On 9 February in an appeal brought by the LSTA, the United States Court of Appeals for the District of Columbia ruled that CLO managers of “open-market CLOs” (described in the ruling as CLOs where assets are acquired from “arms-length negotiations and trading on an open market”) are not subject to the risk retention requirements of the Dodd-Frank Act (the “Act”).
The judgement turns on the court’s interpretation of the requirement of the Act, which directs the agencies to issue regulations:
“to require any securitizer to retain an economic interest in a portion of the credit risk for any asset that the securitizer, through the issuance of an asset-backed security, transfers, sells, or conveys to a third party.” (emphasis added).
The court held that the terms retain and transfer should be interpreted in accordance with their ordinary or natural meaning. The court said that “In their ordinary meaning, words directing that one who “transfers” an asset must “retain” some interest in the associated risk refer to an entity that at some point possesses or owns the asset it is securitizing and therefore continue to hold some portion of those assets or the credit risk those assets represent-that is, the entity is in a position to limit the scope of a transaction so that it transfers away less than all of the asset’s credit risk”.
The court could not see how the language of the Act sustains the rule’s application to managers of open-market CLOs.
Timing and effectiveness of the ruling
The applicable U.S. governmental agencies will have the right to (a) petition for en banc review of the decision by the entire court or (b) file a petition for certiorari requesting the case to be heard by the Supreme Court. The U.S. Risk Retention requirements will remain in effect until a new judgment is entered in the U.S. district court in which the case was originally filed, which will not occur until the DC Circuit Court issues a mandate to the district court to do so (which will occur within one week after the deadline for a petition for rehearing has passed). That will not occur if a petition for rehearing is filed; the deadline for a rehearing is 45 days from the issuance of the decision by the DC Circuit Court. If a petition for rehearing is filed, the DC Circuit Court will not issue a mandate to the district court to issue such judgment during the consideration of the petition. If the petition for rehearing is denied, the mandate from the DC Circuit Court must be issued within a week from such denial unless a motion to stay the mandate is also filed pending a petition for writ of certiorari to the United States Supreme Court. If the motion to stay the mandate is granted and a petition for a writ of certiorari is filed in the United States Supreme Court, the stay will remain in effect until the Supreme Court’s work on the matter (either through a denial of certiorari or a ruling on the merits) is complete.

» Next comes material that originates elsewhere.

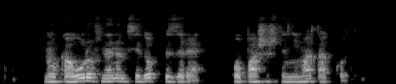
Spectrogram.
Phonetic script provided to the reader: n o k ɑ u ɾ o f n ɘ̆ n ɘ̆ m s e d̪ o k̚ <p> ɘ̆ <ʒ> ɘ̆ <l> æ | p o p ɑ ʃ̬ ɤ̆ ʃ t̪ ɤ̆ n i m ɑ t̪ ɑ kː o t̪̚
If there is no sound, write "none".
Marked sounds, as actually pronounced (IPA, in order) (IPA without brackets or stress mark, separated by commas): p, z, ɾ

Implications for CLOs seeking to comply with the EU Risk retention Rules
Most U.S. CLOs and many European CLOs seeking to satisfy the EU risk retention requirements do so by the retention holder (typically the CLO manager) seeking to qualify as an “originator”.
For the purposes of the CRR, an “originator” is defined as:
“an entity which: (a) itself or through related entities, directly or indirectly, was involved in the original agreement which created the obligations or potential obligations of the debtor or potential debtor giving rise to the exposure being securitised; or (b) purchases a third party’s exposures for its own account and then securitises them”.
Limb (a) relates to primary market origination, requiring that the originator (or a related entity thereto) is involved in negotiating and or approval of the original loan documentation;
Limb (b) relates to secondary market origination, requiring that the originator itself has purchased the asset ‘for its own account’ prior to selling it to a securitisation portfolio. The term ‘for its own account’ is not defined in the CRR. However, it is generally accepted that this requires that the originator must actually hold the asset on its own balance sheet and be exposed to the credit risk of the asset, before selling to a securitization.
Originator retention under limb (b) is typically the method used by U.S. CLO managers seeking to have their deals comply with the EU risk retention requirements.
The question arises whether the ruling in the LSTA case might require U.S. CLO managers that structure their transactions to comply with EU risk retention requirements to continue to comply with the U.S. risk retention requirements. To qualify as a limb (b) originator it is necessary for the retention holder to purchase assets and (after an appropriate seasoning period) transfer the assets to the CLO issuer.
On the face of it, collateral managers may conclude that such a transfer requires them to comply with the U.S. risk retention requirements notwithstanding the judgement in the LSTA case. This suggests that structuring U.S. CLOs to enable placement of securities with EU investors by complying with the EU risk retention requirements may become less attractive to U.S. CLO managers.
As far as EU CLOs are concerned, they will continue to seek to satisfy the EU risk retention requirements. Those that seek to comply through the “sponsor” route will be able to rely on the ruling in the LSTA case and be able to place securities with U.S. investors without needing to comply with the U.S. risk retention rules. However those EU CLOs which seek to comply with the EU risk retention requirements through the “originator” route may either have to (a) rely on the U.S. foreign safe harbour exemption (less than 10% placement with U.S. investors) or (b) hold the retention in compliance with the U.S. risk retention rules. (this should not impose any additional retention obligation as satisfaction of the EU risk retention requirements should satisfy the U.S. risk retention rules).